• Problem to solve:
The reply should be the records repeated exactly, without any images.

• Excerpted records:
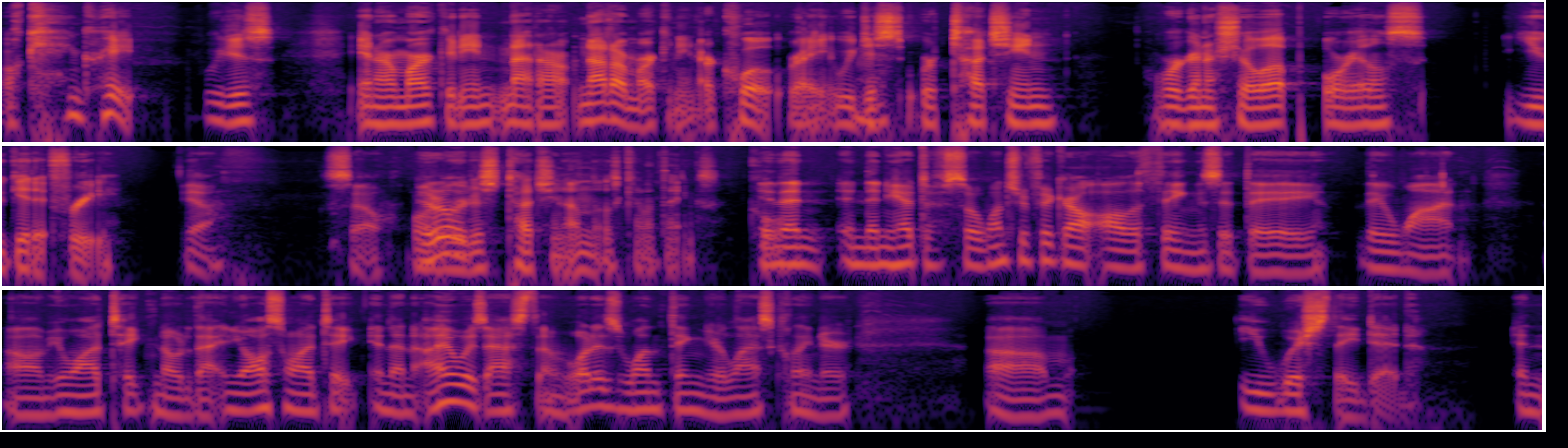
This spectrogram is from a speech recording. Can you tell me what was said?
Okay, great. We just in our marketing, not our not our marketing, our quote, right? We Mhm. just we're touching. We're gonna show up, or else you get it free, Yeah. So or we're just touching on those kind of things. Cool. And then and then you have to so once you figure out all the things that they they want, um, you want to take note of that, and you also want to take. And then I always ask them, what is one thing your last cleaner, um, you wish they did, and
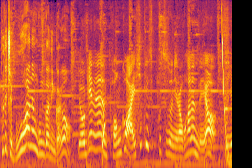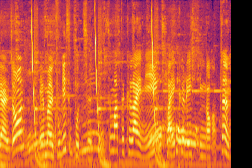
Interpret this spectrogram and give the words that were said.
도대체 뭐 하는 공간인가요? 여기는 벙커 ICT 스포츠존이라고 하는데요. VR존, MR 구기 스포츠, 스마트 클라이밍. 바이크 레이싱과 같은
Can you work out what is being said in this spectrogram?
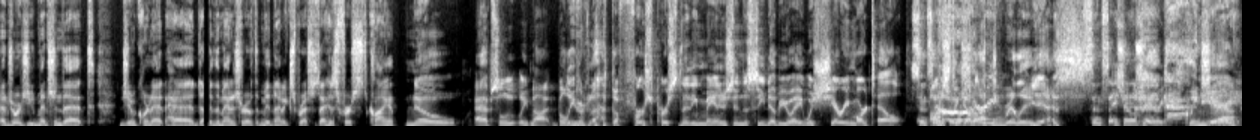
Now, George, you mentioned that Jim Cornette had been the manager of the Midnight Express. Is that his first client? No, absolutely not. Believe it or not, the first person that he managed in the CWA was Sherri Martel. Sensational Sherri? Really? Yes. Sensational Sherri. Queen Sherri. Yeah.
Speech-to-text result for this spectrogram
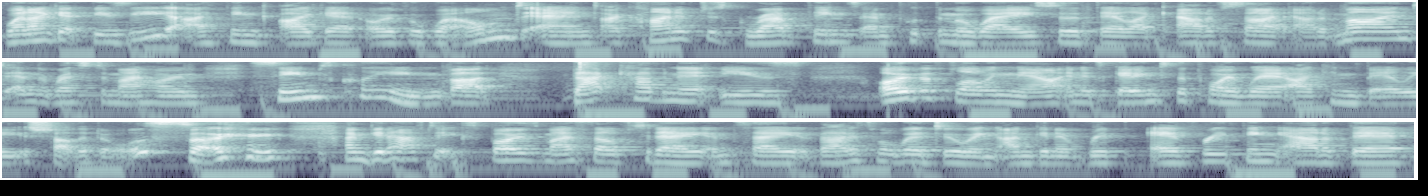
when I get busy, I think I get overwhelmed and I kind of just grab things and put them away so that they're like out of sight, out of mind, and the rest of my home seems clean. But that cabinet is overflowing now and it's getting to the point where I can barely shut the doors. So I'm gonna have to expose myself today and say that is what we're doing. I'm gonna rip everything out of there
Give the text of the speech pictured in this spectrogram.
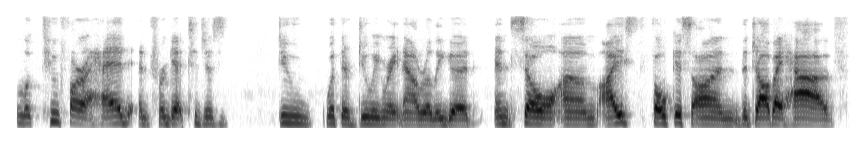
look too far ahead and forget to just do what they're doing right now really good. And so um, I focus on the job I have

• Solved problem:
This spectrogram is from a speech recording. Can you tell me what was said?
Okay, great. We just in our marketing, not our not our marketing, our quote, right? We Mhm. just we're touching. We're gonna show up, or else you get it free, Yeah. So or we're just touching on those kind of things. Cool. And then and then you have to so once you figure out all the things that they they want, um, you want to take note of that, and you also want to take. And then I always ask them, what is one thing your last cleaner, um, you wish they did, and
Interpret this spectrogram and give the words that were said.
도대체 뭐 하는 공간인가요? 여기는 벙커 ICT 스포츠존이라고 하는데요. VR존, MR 구기 스포츠, 스마트 클라이밍. 바이크 레이싱과 같은
Can you work out what is being said in this spectrogram?
Now, George, you mentioned that Jim Cornette had been the manager of the Midnight Express. Is that his first client? No, absolutely not. Believe it or not, the first person that he managed in the CWA was Sherri Martel. Sensational Sherri? Really? Yes. Sensational Sherri. Queen Sherri. Yeah.
Speech-to-text result for this spectrogram
when I get busy, I think I get overwhelmed and I kind of just grab things and put them away so that they're like out of sight, out of mind, and the rest of my home seems clean. But that cabinet is overflowing now and it's getting to the point where I can barely shut the doors. So I'm gonna have to expose myself today and say that is what we're doing. I'm gonna rip everything out of there
Give the text of the speech pictured in this spectrogram.
look too far ahead and forget to just do what they're doing right now really good. And so um, I focus on the job I have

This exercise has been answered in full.